  10. Check and calibrate your weight machines - Have the practice of checking your weight machine, at least once in a day. Calibrate with standard weight. Do not over or under weigh than what is specified in the weighing machine.
  11. Dyes and chemicals Weighment - appoint a separate person to inspect the weighments always. Weighing pans should be cleaned every time properly.
  12. Dissolving of dyestuff - this is a very important point, everybody is missing. Your lab to bulk reproduction mainly fails here. Use adequate quantity of water for dissolving the dyes and chemicals. Proper dilution during dissolution is very important. In case of vat and reactive dyes, temperature of dissolution is very important.
  13. Filtering of Dissolved dyes and chemicals - if it is a dyestuff, filter the dissolved dyestuff through a fine mesh like bolting cloth.
  14. Chemical parameters:

a) Physical and chemical properties of dyes and chemicals used to be tested (Quality Assurance) before using it in bulk production.

b) Water Quality - hardness, TDS, Iron and Copper Content - all these parameters should be tested before using the water for dyeing.

c) pH of processing at every stage - during bleaching, during bio-scouring, during peroxide killing, during dyeing, after dyeing, before fixing or softening treatment. Please read the article on the influence of pH in textile dyeing and textile finishing.

If all the check points are kept under control, one can dream on batch repetition

Cabinet Yarn Dyeing - Sequence of operations

Generally in cabinet yarn dyeing machine, cotton, acrylic, jute, flax and coarse natural fibers can be processed in hank form.

For Cotton yarn processing, the general sequence of operations are as below:

(1) Load the machine with yarn -> (2) Scouring and bleaching -> (3) Hot wash -> (4) Cold wash -> (5) Neutralization -> (6) Peroxide kill -> (7) Cold wash -> (8) Dyeing -> (9) Cold wash -> (10) Neutralization -> (11) Cold Wash -> (12) Soaping at boil -> (13) Hot wash -> (14) Cold Wash -> (15) Softening Treatment -> (16) Unload.

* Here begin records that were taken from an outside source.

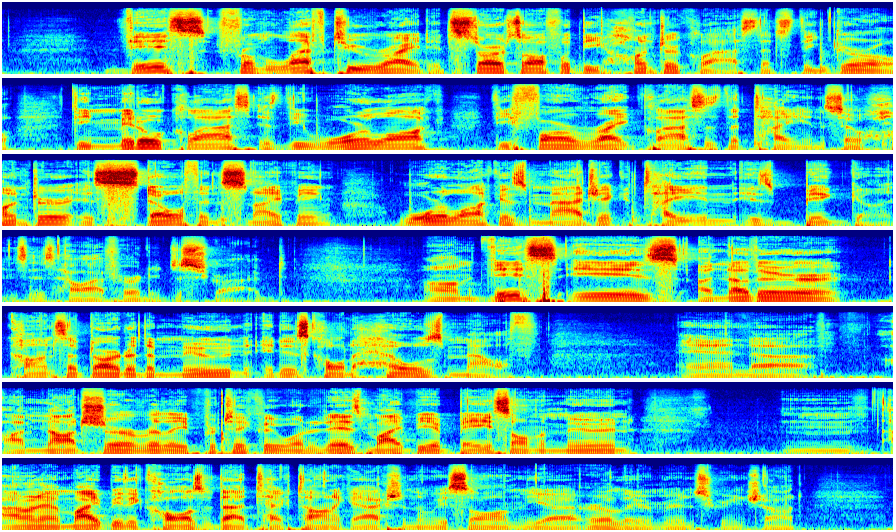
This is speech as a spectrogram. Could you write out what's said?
This from left to right, it starts off with the Hunter class, that's the girl. The middle class is the Warlock. The far right class is the Titan. So Hunter is stealth and sniping. Warlock is magic. Titan is big guns, is how I've heard it described. Um, this is another concept art of the moon. It is called Hell's Mouth. And uh, I'm not sure really particularly what it is. Might be a base on the moon. I don't know, it might be the cause of that tectonic action that we saw on the uh, earlier moon screenshot.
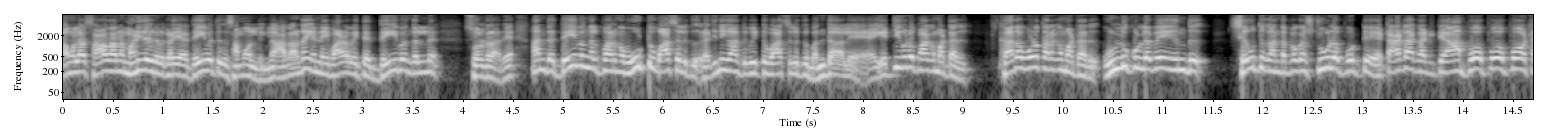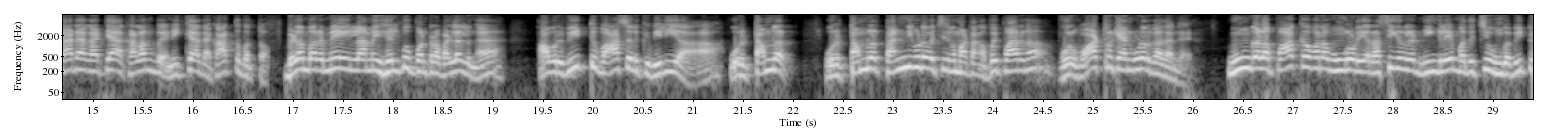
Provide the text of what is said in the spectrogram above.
அவங்கள சாதாரண மனிதர்கள் கிடையாது தெய்வத்துக்கு சமம் இல்லைங்களா? அதனால தான் என்னை வாழ வைத்த தெய்வங்கள்னு சொல்றாரு. அந்த தெய்வங்கள் பாருங்க வீட்டு வாசலுக்கு ரஜினிகாந்த் வீட்டு வாசலுக்கு வந்தாலே எட்டி கூட பார்க்க மாட்டாரு. கதை கூட திறக்க மாட்டாரு. உள்ளுக்குள்ளவே இருந்து செவுத்துக்கு அந்த பக்கம் ஸ்டூலை போட்டு டாடா காட்டிட்டு ஆ போ போ போ டாடா காட்டியா? கிளம்பு நிற்காத காத்து பத்தம். விளம்பரமே இல்லாமல் ஹெல்ப் பண்ணுற வள்ளலுங்க அவர் வீட்டு வாசலுக்கு வெளியா ஒரு டம்ளர் ஒரு டம்ளர் தண்ணி கூட வச்சிருக்க மாட்டாங்க. போய் பாருங்க ஒரு வாட்டர் கேன் கூட இருக்காதாங்க உங்களை பார்க்க வர உங்களுடைய ரசிகர்களை நீங்களே மதித்து உங்கள் வீட்டு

Out of the 16 operations, the (1) and (16), do not consume water. The other 14 operations mean, 14 times the machine has to be filled with fresh water. If for example, we dye a 100 kgs batch at 1:15 liquor ratio, then the water consumption will be 1500 liters per bath and for 14 baths, it will be 14 x 1500 = 21000 liters. That mean, for processing 1 kg of yarn, it requires 210 liters of water. This is a very high volume, in these days of water scarcity. So the following measures are being adopted in this industry.

  • Wherever possible, the dyeing units have started disposing off the old, high liquor ratio machines and buy new low liquor machines. Now 1:12 MLR cabinets are widely used everywhere in this industry. Straightaway 20% water saving is achieved.

  • Wherever possible, the dyeing masters have implemented reduced number of baths, with new auxiliary chemicals. For example, bio scouring and bio-peroxide killing is new emerging process, where you need not do separate cold and hot washes after scouring and there is no need for separate bath for residual peroxide removal. This process eliminates almost 3 baths with a saving of again a 20% water.

  • Using suitable good soaping of agents of anionic nature, one can easily acquire the soft feel and finish required by the end user. This also reduces one more bath.

This high volume of water consumption, not only adds to the water cost, but also to many other indirect costs like energy cost - steam to heat the water and power to pump in the water, extra dosage of dyes and chemicals to maintain the bath concentration and effluent treatment of excess water that is being let out.